-- EXCERPTED RECORDS follows --

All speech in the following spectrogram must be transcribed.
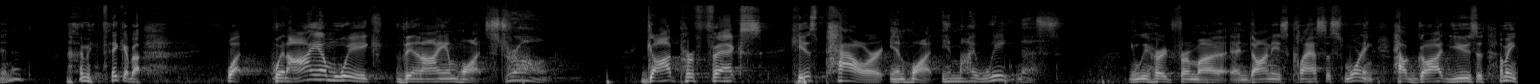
Isn't it? I mean, think about what? When I am weak, then I am what? Strong. God perfects his power in what? In my weakness. And we heard from uh, in Donnie's class this morning how God uses. I mean,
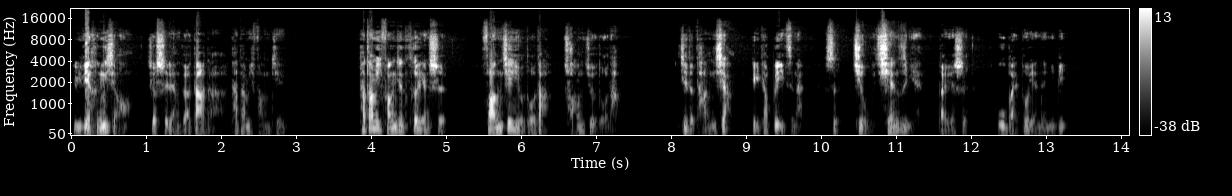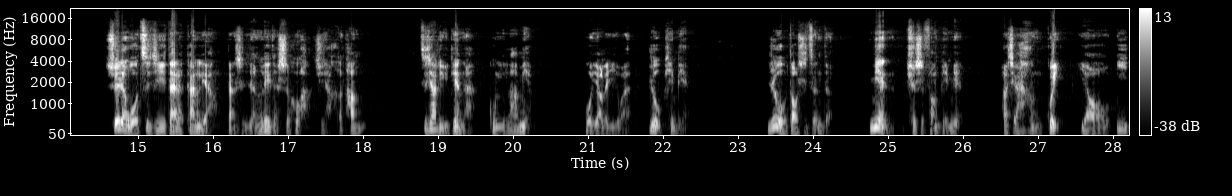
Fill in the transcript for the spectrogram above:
旅店很小，就是两个大的榻榻米房间。榻榻米房间的特点是，房间有多大，床就有多大。记得躺下给一条被子呢，是九千日元，大约是。五百多元人民币。虽然我自己带了干粮，但是人累的时候啊就想喝汤。这家旅店呢供应拉面，我要了一碗肉片面。肉倒是真的，面却是方便面，而且还很贵，要一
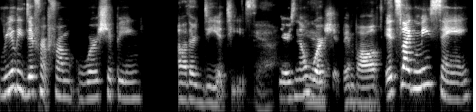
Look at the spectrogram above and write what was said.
really different from worshiping other deities. Yeah. There's no Yeah. worship involved. It's like me saying,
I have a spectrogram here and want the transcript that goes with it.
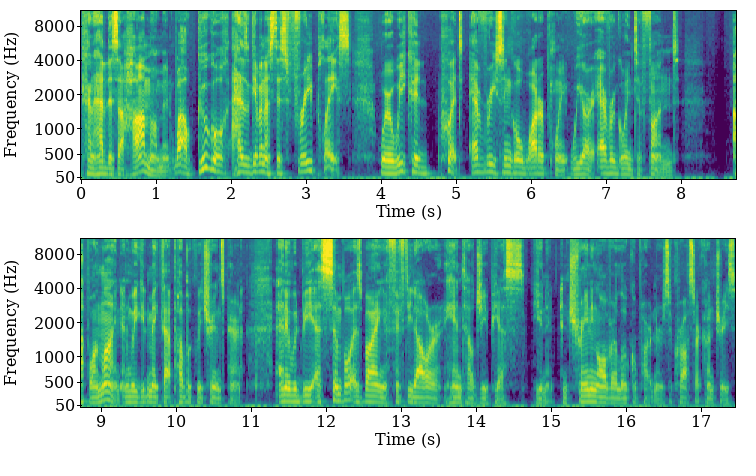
kind of had this aha moment. Wow, Google has given us this free place where we could put every single water point we are ever going to fund up online and we could make that publicly transparent. And it would be as simple as buying a $50 handheld GPS unit and training all of our local partners across our countries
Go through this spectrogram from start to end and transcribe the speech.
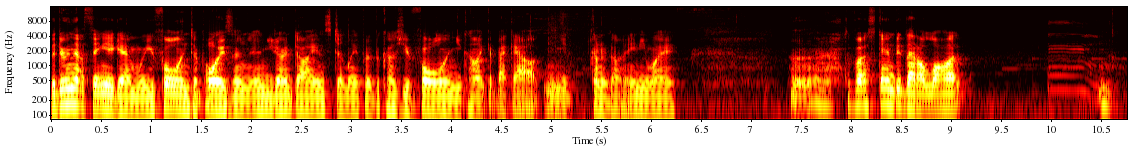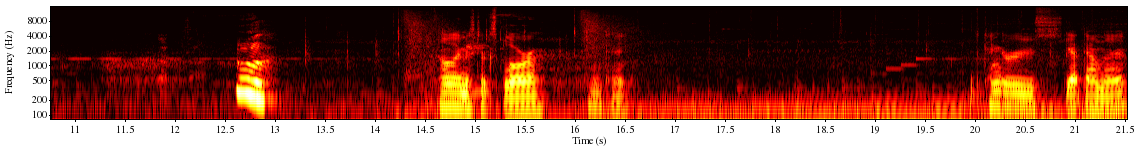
They're doing that thing again where you fall into poison and you don't die instantly, but because you've fallen you can't get back out and you're gonna die anyway. Uh, the first game did that a lot. Hello, Mr. Explorer. Okay. The kangaroos yet down there.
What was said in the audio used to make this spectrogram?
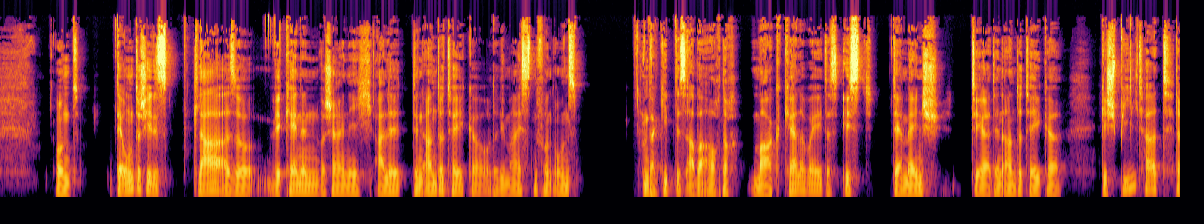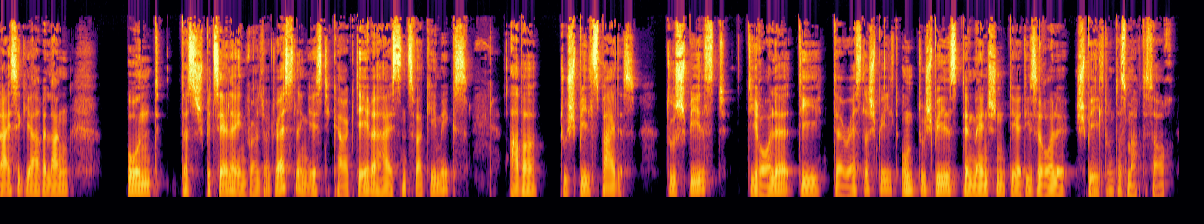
Und der Unterschied ist klar, also wir kennen wahrscheinlich alle den Undertaker oder die meisten von uns und dann gibt es aber auch noch Mark Calloway, das ist der Mensch, der den Undertaker gespielt hat, 30 Jahre lang. Und das Spezielle in World Wide Wrestling ist, die Charaktere heißen zwar Gimmicks, aber du spielst beides. Du spielst die Rolle, die der Wrestler spielt und du spielst den Menschen, der diese Rolle spielt. Und das macht es auch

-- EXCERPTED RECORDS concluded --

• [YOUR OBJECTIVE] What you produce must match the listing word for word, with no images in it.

• [RESULT FOR THIS TASK]
All speech in the following spectrogram must be transcribed.
Isn't it? I mean, think about what? When I am weak, then I am what? Strong. God perfects his power in what? In my weakness. And we heard from uh, in Donnie's class this morning how God uses. I mean,
Fill in the transcript for the spectrogram above:
旅店很小，就是两个大的榻榻米房间。榻榻米房间的特点是，房间有多大，床就有多大。记得躺下给一条被子呢，是九千日元，大约是。五百多元人民币。虽然我自己带了干粮，但是人累的时候啊就想喝汤。这家旅店呢供应拉面，我要了一碗肉片面。肉倒是真的，面却是方便面，而且还很贵，要一
Look at the spectrogram above and write what was said.
really different from worshiping other deities. Yeah. There's no Yeah. worship involved. It's like me saying,
I have a spectrogram here and want the transcript that goes with it.
kind of had this aha moment. Wow, Google has given us this free place where we could put every single water point we are ever going to fund up online and we could make that publicly transparent. And it would be as simple as buying a $50 handheld GPS unit and training all of our local partners across our countries
Go through this spectrogram from start to end and transcribe the speech.
They're doing that thing again where you fall into poison and you don't die instantly, but because you've fallen you can't get back out and you're gonna die anyway. Uh, the first game did that a lot. Hello, Mr. Explorer. Okay. The kangaroos yet down there.
What was said in the audio used to make this spectrogram?
Und der Unterschied ist klar, also wir kennen wahrscheinlich alle den Undertaker oder die meisten von uns und dann gibt es aber auch noch Mark Calloway, das ist der Mensch, der den Undertaker gespielt hat, 30 Jahre lang. Und das Spezielle in World Wide Wrestling ist, die Charaktere heißen zwar Gimmicks, aber du spielst beides. Du spielst die Rolle, die der Wrestler spielt und du spielst den Menschen, der diese Rolle spielt. Und das macht es auch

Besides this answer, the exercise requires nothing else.